One key to surviving a payment plan is to make sure you agree to a realistic monthly payment.
“You don’t ever want to get to a point where you miss a payment,” Peters says, which could cause interest and penalties retroactive to your plan’s start date.
You want to strive to pay the bill in a timely fashion, sure, but you “don’t want to get three months down the road and be in a world of hurt,” he warns.
Pay by Credit Card
If you’d rather owe your credit card company than Uncle Sam, you can put your tax bill on a credit card.
This option asks you to choose a payment processor through the IRS, which offer varying fees in the 1.5-3% range to process your payment. Then, you’re subject to the interest rate you agreed to with your credit card provider.
“The credit card does provide a nice option and a little bit of liquidity with the IRS,” Peters says. “If that’s the only option, it may not be that bad. But then the liability is still there.”

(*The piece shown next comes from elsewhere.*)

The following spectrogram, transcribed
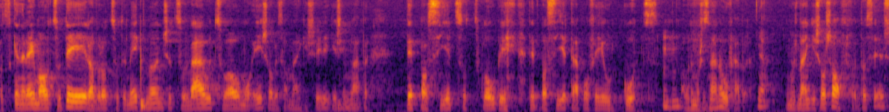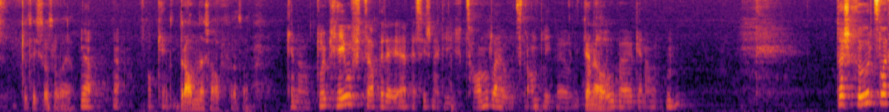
also generell mal zu dir, aber auch zu den Mitmenschen, zur Welt, zu allem, was ist, auch wenn es halt manchmal schwierig ist im Leben, dann passiert, so glaube ich, dann passiert auch viel Gutes. Mhm. Aber du musst es nicht aufheben. Ja. Du musst manchmal schon arbeiten, das ist, das ist schon so, ja. Ja, ja, okay. Oder dran arbeiten. Also. Genau, Glück hilft, aber äh, es ist nicht gleich zu handeln und zu dranbleiben und genau. glauben. Genau. Mhm. Du hast kürzlich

This last option should only be considered under the close advisement of your accountant.
“If you can pay shortly after the due date, it may make sense to skip setting up a payment plan and paying late instead,” Peters says.
A small penalty, say, if you’re waiting on a big check from a client that’s due a week after taxes are due, may be less of a burden than the fees associated with setting up a payment plan.
“It definitely depends on the individual,” he says.
The One Thing You Must Do So This Never Happens Again
“I never want to do this again,” I muttered as I slapped stamps on all the check-laden envelopes I mailed out in late March. “Never.”
I asked my roommates to say goodbye to my money as I walked to the mailbox. Then I asked the pros how to avoid tax surprises altogether.
“If a freelancer can go out and be proactive about how they manage their business, you know what problems you have ahead of time. You’re not going to be surprised by things,” Emmerman says.
He recommends setting aside and saving a full 30% of your freelance income to be prepared for tax season.
Then, make a date with your accountant when it’s not tax season.
“Use your tax return to plan for next year, but also check in in the late summer or early fall to look at your earnings and tax liability,” Peters advises.
That way, if you’re having an amazing freelancing year (or a really slow one), you’ll be ready to handle it when it’s time for the paperwork.
Your Turn: Have you ever been slammed with a huge, unexpected tax bill? How did you cope?
This post does not constitute tax advice. For specific advice, please see a tax professional.
Lisa Rowan is a writer, editor and podcaster based in Washington, D.C. She is grateful for all accountants, everywhere.